▶ YOUR INSTRUCTIONS
Leave out the pictures and restate every entry word for word.

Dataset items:
= Beginning of Section =

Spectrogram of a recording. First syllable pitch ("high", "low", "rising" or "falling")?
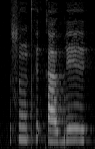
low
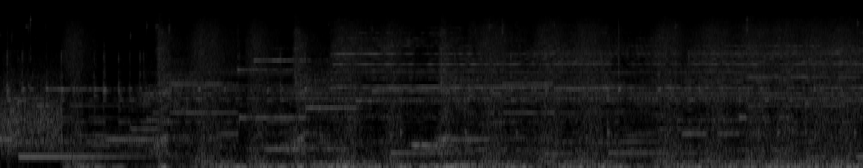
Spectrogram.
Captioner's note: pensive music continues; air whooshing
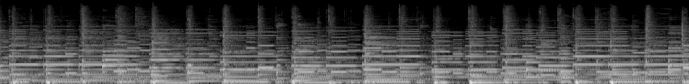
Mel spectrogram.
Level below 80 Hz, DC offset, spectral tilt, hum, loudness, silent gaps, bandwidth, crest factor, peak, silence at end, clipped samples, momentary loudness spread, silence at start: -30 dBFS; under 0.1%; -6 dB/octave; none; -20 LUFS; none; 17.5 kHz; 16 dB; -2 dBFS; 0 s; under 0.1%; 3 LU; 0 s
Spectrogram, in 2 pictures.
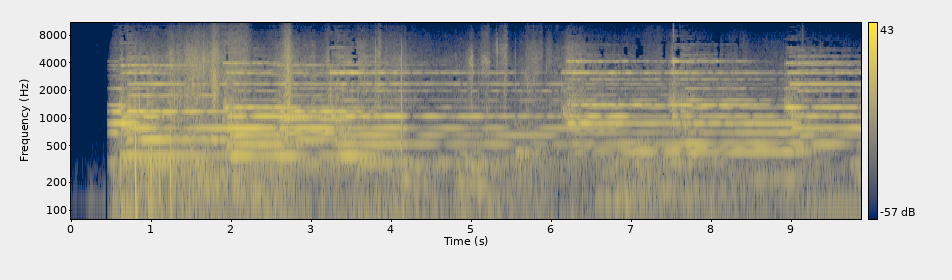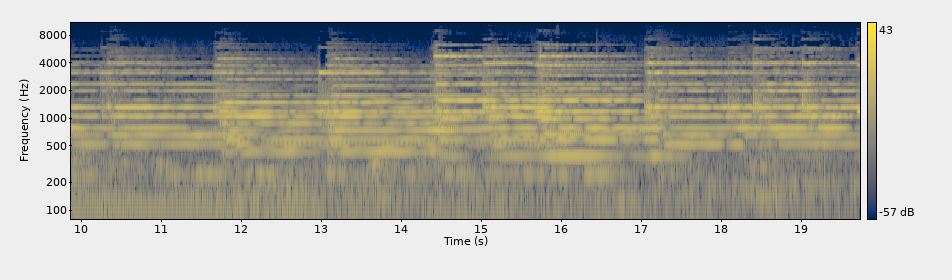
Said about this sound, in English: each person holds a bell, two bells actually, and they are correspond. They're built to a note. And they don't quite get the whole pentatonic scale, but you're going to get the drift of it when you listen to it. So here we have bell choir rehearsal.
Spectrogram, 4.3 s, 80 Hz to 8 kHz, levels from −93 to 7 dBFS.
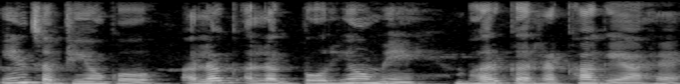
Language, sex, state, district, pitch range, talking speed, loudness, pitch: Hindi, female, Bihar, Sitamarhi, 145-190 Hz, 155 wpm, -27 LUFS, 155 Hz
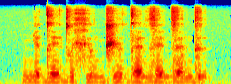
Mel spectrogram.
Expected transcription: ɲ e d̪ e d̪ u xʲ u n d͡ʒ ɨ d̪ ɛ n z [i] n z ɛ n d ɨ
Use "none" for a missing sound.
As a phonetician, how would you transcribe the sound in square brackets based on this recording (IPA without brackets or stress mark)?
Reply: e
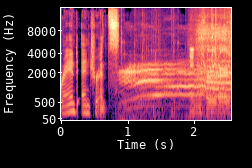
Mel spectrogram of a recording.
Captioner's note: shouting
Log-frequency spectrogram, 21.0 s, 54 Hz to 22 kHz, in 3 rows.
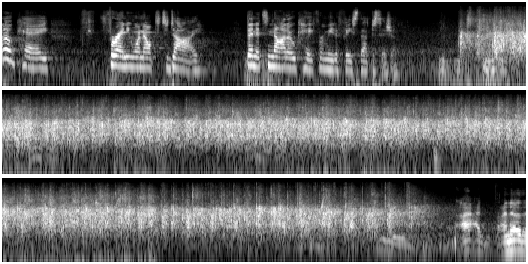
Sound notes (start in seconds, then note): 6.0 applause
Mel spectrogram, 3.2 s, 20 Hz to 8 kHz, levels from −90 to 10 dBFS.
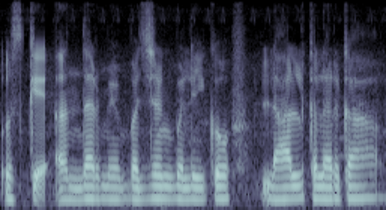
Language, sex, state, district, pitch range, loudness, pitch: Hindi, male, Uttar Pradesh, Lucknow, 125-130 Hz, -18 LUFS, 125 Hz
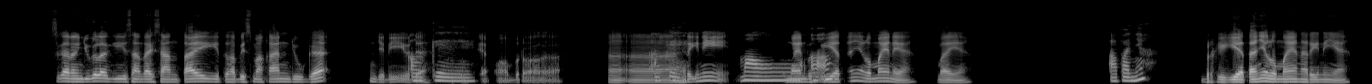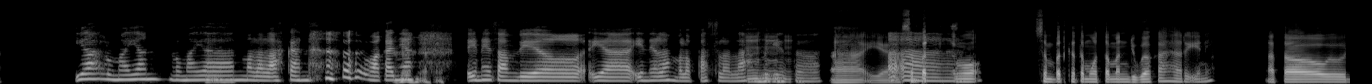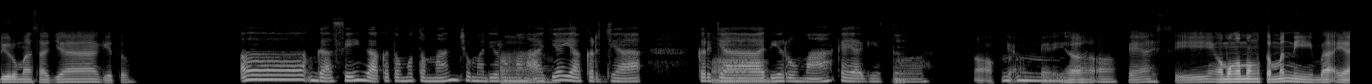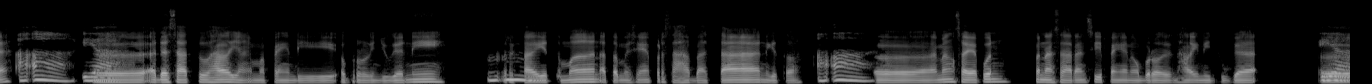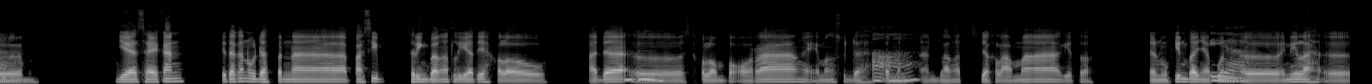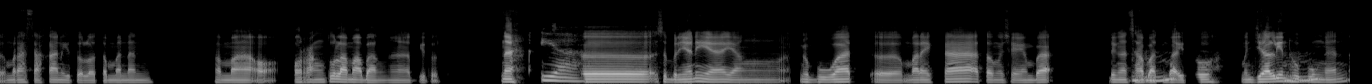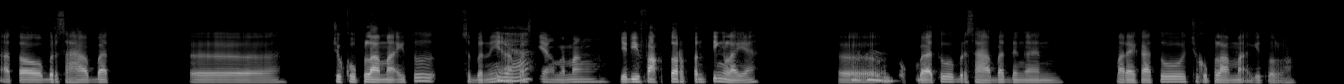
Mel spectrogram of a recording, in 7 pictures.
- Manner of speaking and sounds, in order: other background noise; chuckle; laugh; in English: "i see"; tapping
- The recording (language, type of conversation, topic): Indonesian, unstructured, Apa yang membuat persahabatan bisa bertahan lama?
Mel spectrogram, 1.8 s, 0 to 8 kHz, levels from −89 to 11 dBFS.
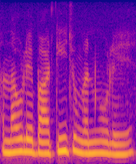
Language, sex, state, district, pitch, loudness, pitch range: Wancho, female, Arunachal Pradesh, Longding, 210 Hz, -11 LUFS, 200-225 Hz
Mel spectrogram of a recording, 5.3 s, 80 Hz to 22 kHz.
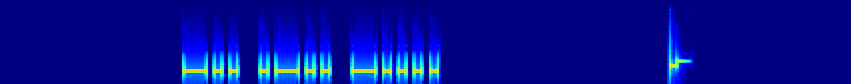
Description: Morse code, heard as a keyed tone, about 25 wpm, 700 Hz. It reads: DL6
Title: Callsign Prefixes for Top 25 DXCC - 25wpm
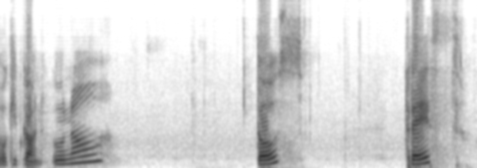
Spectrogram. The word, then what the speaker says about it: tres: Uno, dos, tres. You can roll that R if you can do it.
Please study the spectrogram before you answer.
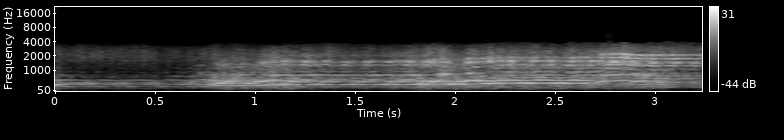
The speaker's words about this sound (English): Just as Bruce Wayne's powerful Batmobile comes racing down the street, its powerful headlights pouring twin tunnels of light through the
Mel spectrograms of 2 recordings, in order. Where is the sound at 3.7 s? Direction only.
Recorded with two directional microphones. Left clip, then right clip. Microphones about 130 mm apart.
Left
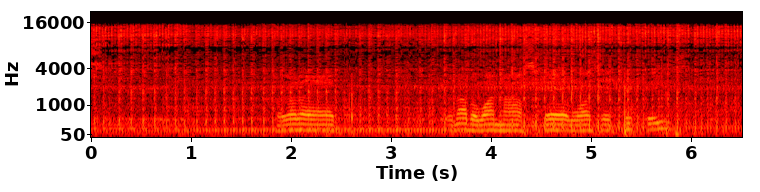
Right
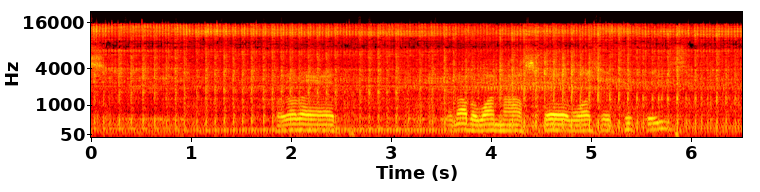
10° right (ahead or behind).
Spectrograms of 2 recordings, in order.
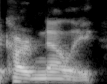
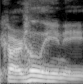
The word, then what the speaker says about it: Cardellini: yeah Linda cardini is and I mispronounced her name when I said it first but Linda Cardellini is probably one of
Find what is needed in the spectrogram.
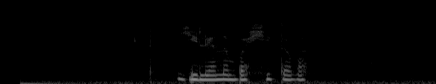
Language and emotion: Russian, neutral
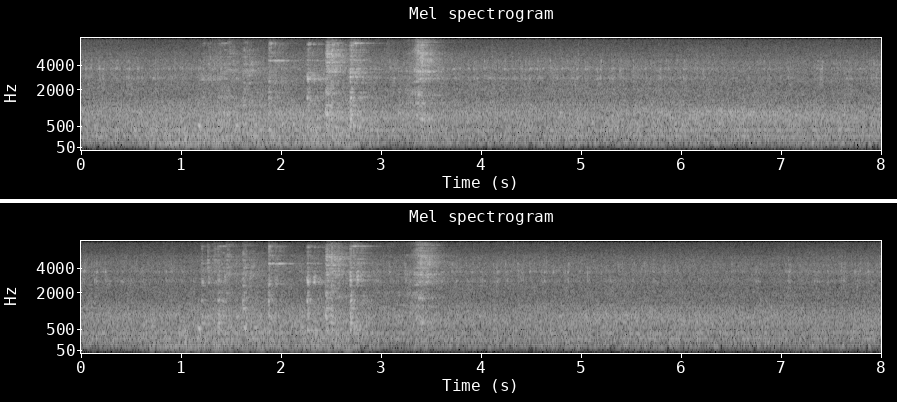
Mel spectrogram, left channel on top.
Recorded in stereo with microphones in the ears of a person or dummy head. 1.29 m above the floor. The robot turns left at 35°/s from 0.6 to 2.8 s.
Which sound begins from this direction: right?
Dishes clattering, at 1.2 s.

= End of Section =

▶ FINAL ANSWER
Spectrogram of a recording. First syllable pitch ("high", "low", "rising" or "falling")?
low
Spectrogram.
Captioner's note: pensive music continues; air whooshing
Mel spectrogram.
Level below 80 Hz, DC offset, spectral tilt, hum, loudness, silent gaps, bandwidth, crest factor, peak, silence at end, clipped samples, momentary loudness spread, silence at start: -30 dBFS; under 0.1%; -6 dB/octave; none; -20 LUFS; none; 17.5 kHz; 16 dB; -2 dBFS; 0 s; under 0.1%; 3 LU; 0 s
Spectrogram, in 2 pictures.
Said about this sound, in English: each person holds a bell, two bells actually, and they are correspond. They're built to a note. And they don't quite get the whole pentatonic scale, but you're going to get the drift of it when you listen to it. So here we have bell choir rehearsal.
Spectrogram, 4.3 s, 80 Hz to 8 kHz, levels from −93 to 7 dBFS.
Language, sex, state, district, pitch range, talking speed, loudness, pitch: Hindi, female, Bihar, Sitamarhi, 145-190 Hz, 155 wpm, -27 LUFS, 155 Hz
Mel spectrogram.
Expected transcription: ɲ e d̪ e d̪ u xʲ u n d͡ʒ ɨ d̪ ɛ n z [i] n z ɛ n d ɨ
Use "none" for a missing sound.
As a phonetician, how would you transcribe the sound in square brackets based on this recording (IPA without brackets or stress mark)?
Reply: e
Mel spectrogram of a recording.
Captioner's note: shouting
Log-frequency spectrogram, 21.0 s, 54 Hz to 22 kHz, in 3 rows.
Sound notes (start in seconds, then note): 6.0 applause
Mel spectrogram, 3.2 s, 20 Hz to 8 kHz, levels from −90 to 10 dBFS.
Language, sex, state, district, pitch range, loudness, pitch: Hindi, male, Uttar Pradesh, Lucknow, 125-130 Hz, -18 LUFS, 125 Hz
Mel spectrogram of a recording, in 7 pictures.
- Manner of speaking and sounds, in order: other background noise; chuckle; laugh; in English: "i see"; tapping
- The recording (language, type of conversation, topic): Indonesian, unstructured, Apa yang membuat persahabatan bisa bertahan lama?
Mel spectrogram, 1.8 s, 0 to 8 kHz, levels from −89 to 11 dBFS.
Language, sex, state, district, pitch, loudness, pitch range: Wancho, female, Arunachal Pradesh, Longding, 210 Hz, -11 LUFS, 200-225 Hz
Mel spectrogram of a recording, 5.3 s, 80 Hz to 22 kHz.
Description: Morse code, heard as a keyed tone, about 25 wpm, 700 Hz. It reads: DL6
Title: Callsign Prefixes for Top 25 DXCC - 25wpm
Spectrogram. The word, then what the speaker says about it: tres: Uno, dos, tres. You can roll that R if you can do it.
Please study the spectrogram before you answer.
The speaker's words about this sound (English): Just as Bruce Wayne's powerful Batmobile comes racing down the street, its powerful headlights pouring twin tunnels of light through the
Mel spectrograms of 2 recordings, in order. Where is the sound at 3.7 s? Direction only.
Recorded with two directional microphones. Left clip, then right clip. Microphones about 130 mm apart.
Left
Right
10° right (ahead or behind).
Spectrograms of 2 recordings, in order.
The word, then what the speaker says about it: Cardellini: yeah Linda cardini is and I mispronounced her name when I said it first but Linda Cardellini is probably one of
Find what is needed in the spectrogram.
Language and emotion: Russian, neutral
Mel spectrogram, left channel on top.
Recorded in stereo with microphones in the ears of a person or dummy head. 1.29 m above the floor. The robot turns left at 35°/s from 0.6 to 2.8 s.
Which sound begins from this direction: right?
Dishes clattering, at 1.2 s.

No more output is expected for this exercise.